Bill McGee is one of the few surviving “atomic veterans” from Crossroads. He is a Lifetime Member of the National Association of Atomic Veterans (NAAV). McGee is the author of twenty-two books; five of them World War II military histories. “Pacific Express: The Critical Role of Military Logistics in World War II” (BMC Publications, 2009) is on the Marine Corps Commandant’s Professional Reading List for Logistics. “The Solomons Campaigns, 1942-1943: From Guadalcanal to Bikini, Pacific War Turning Point” (BMC Publications, 2001) won the Silver Medal Award for History from the Military Writers Society of America.
Bill and his co-author/wife Sandra live in the San Francisco Bay Area, California. They may be reached at email@example.com or on their website at www.WilliamMcGeeBooks.com.
Foreword by F. Lincoln Grahlfs, Ph.D., author of Voices From Ground Zero
BMC Publications, June 2016
132 pp, 59 B/W photographs & illustrations. Paperback 6″ x 9″, $19.95; Kindle eBook $9.99
Sample and Buy: Amazon
WHAT READERS ARE SAYING …
“Well-written and engaging … The inclusion of material by other writers adds important elements to the story.”
—Giff Johnson, Editor, The Marshall Islands Journal, and author Nuclear Past, Unclear Future
“McGee has crafted a narrative that drew me in and would not let me go until I finished the book in one sitting.”
—Dennis R. Blocker II, Pacific War Historian, USS National LCI (Landing Craft, Infantry) Association, and researcher for The Heart of Hell
“The author has documented this historically significant event so succinctly—and made it come alive—that the reader is on deck of the USS Fall River, shielding their eyes, and awaiting the blast of a monster.”
—Marilu Norden, author Unbridled: A Tale of a Divorce Ranch
“Includes a compelling, well-documented exposé of the cover-up after Operation Crossroads.”
—John Houck, Beta reader
“I was so caught up in the story, I may have failed my assignment as an early reader.”
—Michael Olson, author Tales from a Tin Can – USS Dale

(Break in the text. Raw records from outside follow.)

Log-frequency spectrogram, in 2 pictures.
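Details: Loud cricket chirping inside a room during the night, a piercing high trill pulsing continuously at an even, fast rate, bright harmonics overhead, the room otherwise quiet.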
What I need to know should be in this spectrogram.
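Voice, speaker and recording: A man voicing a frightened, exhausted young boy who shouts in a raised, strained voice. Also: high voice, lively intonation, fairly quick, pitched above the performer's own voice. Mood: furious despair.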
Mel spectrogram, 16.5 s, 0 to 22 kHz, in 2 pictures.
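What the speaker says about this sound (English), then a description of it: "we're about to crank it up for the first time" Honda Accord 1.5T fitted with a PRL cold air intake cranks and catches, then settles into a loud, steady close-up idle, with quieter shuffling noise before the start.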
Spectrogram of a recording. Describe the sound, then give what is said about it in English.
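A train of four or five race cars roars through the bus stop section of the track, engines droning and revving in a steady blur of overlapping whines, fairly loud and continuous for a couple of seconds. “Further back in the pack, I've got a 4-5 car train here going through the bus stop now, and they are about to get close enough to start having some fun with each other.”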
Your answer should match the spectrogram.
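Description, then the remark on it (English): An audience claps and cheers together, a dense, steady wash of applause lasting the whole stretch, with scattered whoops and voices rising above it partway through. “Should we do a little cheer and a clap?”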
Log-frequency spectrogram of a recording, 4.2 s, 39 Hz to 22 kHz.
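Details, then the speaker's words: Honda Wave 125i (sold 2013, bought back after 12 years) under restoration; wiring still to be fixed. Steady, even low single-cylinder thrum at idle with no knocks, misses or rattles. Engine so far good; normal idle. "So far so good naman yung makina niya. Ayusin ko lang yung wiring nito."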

“A one of its kind firsthand story … McGee explains what he saw—from the dangers posed by radiation unknown to the men, to the lessons learned after his participation in one of the most important and pivotal events in human history. His experience illustrates that the greatest danger of nuclear warfare lies not in the immediate hellish blast from an atomic bomb, but from the deadly radioactivity lingering in the fallout. What a great educational lesson for us younger generations. Add another great masterpiece to the existing collection from gifted author and historian William McGee.”
—Zach Morris, Editor in Chief, LST Scuttlebutt magazine, and former Editor in Chief, Elsie Item magazine

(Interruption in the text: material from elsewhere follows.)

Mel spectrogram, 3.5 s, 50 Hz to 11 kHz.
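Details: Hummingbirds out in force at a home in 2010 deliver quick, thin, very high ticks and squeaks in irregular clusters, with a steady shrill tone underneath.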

“An excellent book … I had to sit down and read it the day it arrived.”
—Robert L. Ruyle, Nebraska State Commander, National Association of Atomic Veterans
“The magnitude of Crossroads as seen by the author and his participation in it come alive … As a yachtsman, I particularly enjoyed reading the actual log entries of the USS Fall River (CA-131), the Flagship for the Target Fleet.”
—Mel Owen, Owen Wickersham & Erickson
“This is a concise account of the Bikini atomic bomb tests in 1946 by an eyewitness. He includes his own observations as well as those of his shipmates and the ship’s log. He describes in detail (and with photos) the awesome destructive power of nuclear weapons. Despite 50 years of discussion and negotiation regarding limiting or eliminating nuclear weapons, there are still thousands in the arsenals of several countries with more to come. Thank you for your service and thank you for reminding us that nuclear weapons should never be used. I give this book five stars.”
—Wyman C. Harris